American Horror Story: Hotel


Many moments in American Horror Story history draw on real events, from the assassination attempt on Andy Warhol in Season 7 to many historical freak show characters found in Season 4. However, the story that inspired Hotel is probably the creepiest. Based loosely on Chicago serial killer H.H. Holmes, Evan Peters’ character James March also built a hotel with secret rooms and trap doors used for ensnaring and eventually viciously murdering his guests.


The Legend Of Sleepy Hollow


Washington Irving’s tale of Ichabod Crane and the Headless Horseman is based more on fact than one might think. It’s believed that Irving’s story was inspired by the death of a Hessian mercenary during the Revolutionary War. The fallen soldier was a horseman who was buried after the Battle of White Plains in an unmarked grave near the town of Sleepy Hollow. To make things even stranger, Irving based the characters Ichabod Crane and Katrina Van Tassel after two acquaintances with those exact names.

Annabel Lee
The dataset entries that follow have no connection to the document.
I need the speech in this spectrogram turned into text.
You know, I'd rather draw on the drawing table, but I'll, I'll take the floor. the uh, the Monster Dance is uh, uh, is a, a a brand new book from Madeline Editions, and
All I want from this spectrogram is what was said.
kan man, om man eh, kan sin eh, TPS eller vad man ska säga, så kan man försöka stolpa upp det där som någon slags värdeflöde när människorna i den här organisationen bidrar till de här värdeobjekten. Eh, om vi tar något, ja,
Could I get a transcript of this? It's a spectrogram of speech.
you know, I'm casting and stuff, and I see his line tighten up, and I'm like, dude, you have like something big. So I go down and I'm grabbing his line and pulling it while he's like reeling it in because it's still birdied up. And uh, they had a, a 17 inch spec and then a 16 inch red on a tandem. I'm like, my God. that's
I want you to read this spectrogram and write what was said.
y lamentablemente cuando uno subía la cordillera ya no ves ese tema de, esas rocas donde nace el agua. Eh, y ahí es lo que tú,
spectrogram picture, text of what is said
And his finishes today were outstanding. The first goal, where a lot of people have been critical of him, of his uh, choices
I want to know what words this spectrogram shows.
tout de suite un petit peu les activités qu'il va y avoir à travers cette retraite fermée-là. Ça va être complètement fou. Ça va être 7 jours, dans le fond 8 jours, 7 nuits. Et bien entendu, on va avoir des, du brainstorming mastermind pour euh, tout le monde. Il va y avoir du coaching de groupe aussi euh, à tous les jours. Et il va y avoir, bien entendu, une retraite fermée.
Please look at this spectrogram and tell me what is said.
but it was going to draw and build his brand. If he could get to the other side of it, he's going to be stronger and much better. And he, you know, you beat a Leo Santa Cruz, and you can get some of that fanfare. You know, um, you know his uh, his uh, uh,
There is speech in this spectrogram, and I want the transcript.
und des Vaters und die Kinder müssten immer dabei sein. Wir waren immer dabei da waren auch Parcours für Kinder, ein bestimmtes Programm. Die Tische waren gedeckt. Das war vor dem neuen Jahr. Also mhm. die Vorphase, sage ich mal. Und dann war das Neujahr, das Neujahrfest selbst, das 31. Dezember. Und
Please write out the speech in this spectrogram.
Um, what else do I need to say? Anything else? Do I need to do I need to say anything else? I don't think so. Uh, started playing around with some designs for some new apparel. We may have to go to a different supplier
One of Edgar Allan Poe’s most famous poems is “Annabel Lee,” the story of two young lovers who were separated by family disapproval and eventually death. There are many theories as to who Poe based Annabel Lee after, but most people assume it was his wife Virginia, who just like in the poem he loved as a child, married and eventually lost to an untimely death.
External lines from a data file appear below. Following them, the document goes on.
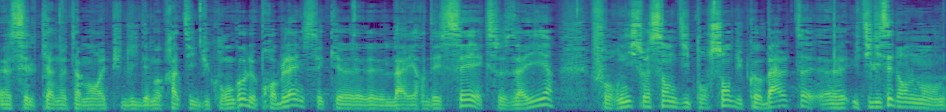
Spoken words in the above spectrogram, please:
Euh, c'est le cas notamment en République démocratique du Congo. Le problème, c'est que la RDC, ex-Zaïre, fournit 70% du cobalt utilisé dans le monde.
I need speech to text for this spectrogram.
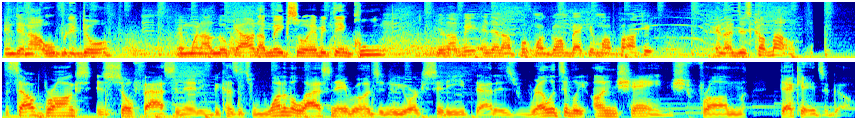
And then I open the door. And when I look out, I make sure everything cool. You know what I mean? And then I put my gun back in my pocket and I just come out. The South Bronx is so fascinating because it's one of the last neighborhoods in New York City that is relatively unchanged from decades ago.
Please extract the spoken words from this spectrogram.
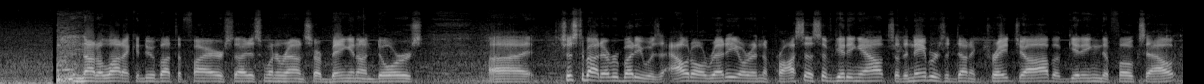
Not a lot I can do about the fire, so I just went around and started banging on doors. Uh, just about everybody was out already or in the process of getting out, so the neighbors had done a great job of getting the folks out.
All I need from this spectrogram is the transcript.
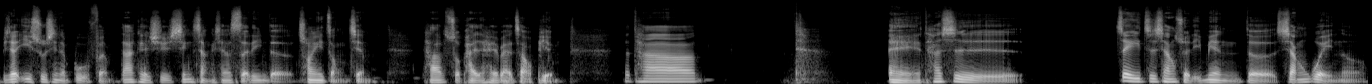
比较艺术性的部分，大家可以去欣赏一下 Celine 的创意总监他所拍的黑白照片。那他，哎，他是这一支香水里面的香味呢？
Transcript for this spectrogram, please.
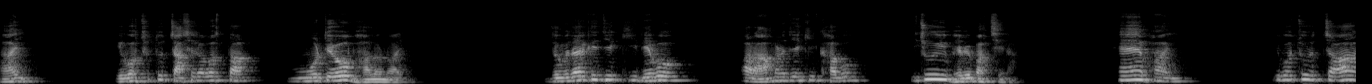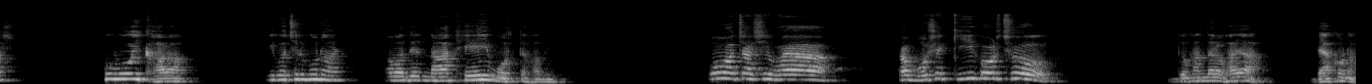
ভাই এবছর তো চাষের অবস্থা মোটেও ভালো নয়। জমিদারকে যে কি দেব আর আমরা যে কি খাব কিছুই ভেবে পাচ্ছি না। হ্যাঁ ভাই এবছর চাষ খুবই খারাপ। এবছর মনে হয় আমাদের না খেয়েই মরতে হবে। ও চাষি ভাইয়া সব বসে কি করছ? দোকানদার ভাইয়া দেখো না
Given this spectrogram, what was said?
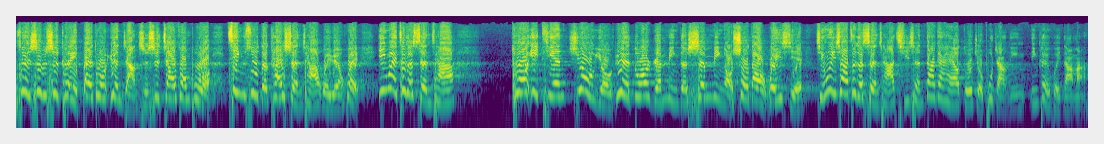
所以是不是可以拜托院长指示交通部哦，尽速的开审查委员会？因为这个审查拖一天，就有越多人民的生命哦受到威胁。请问一下，这个审查期程大概还要多久？部长您您可以回答吗？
Believe it or not, just like Dracula, Frankenstein is based on historical figures. Before Mary Shelley wrote her magnum opus, she traveled around Europe where she learned about Germany’s Frankenstein Castle, the birthplace of alchemist Johann Conrad Dippel who is thought to have created an elixir of life as well as experimented on dead bodies during his work. The story is also thought to have been inspired by the works of galvanist Giovanni Aldini, who publicly demonstrated how electricity can flow through the nerves of a dead body in the early 1800s.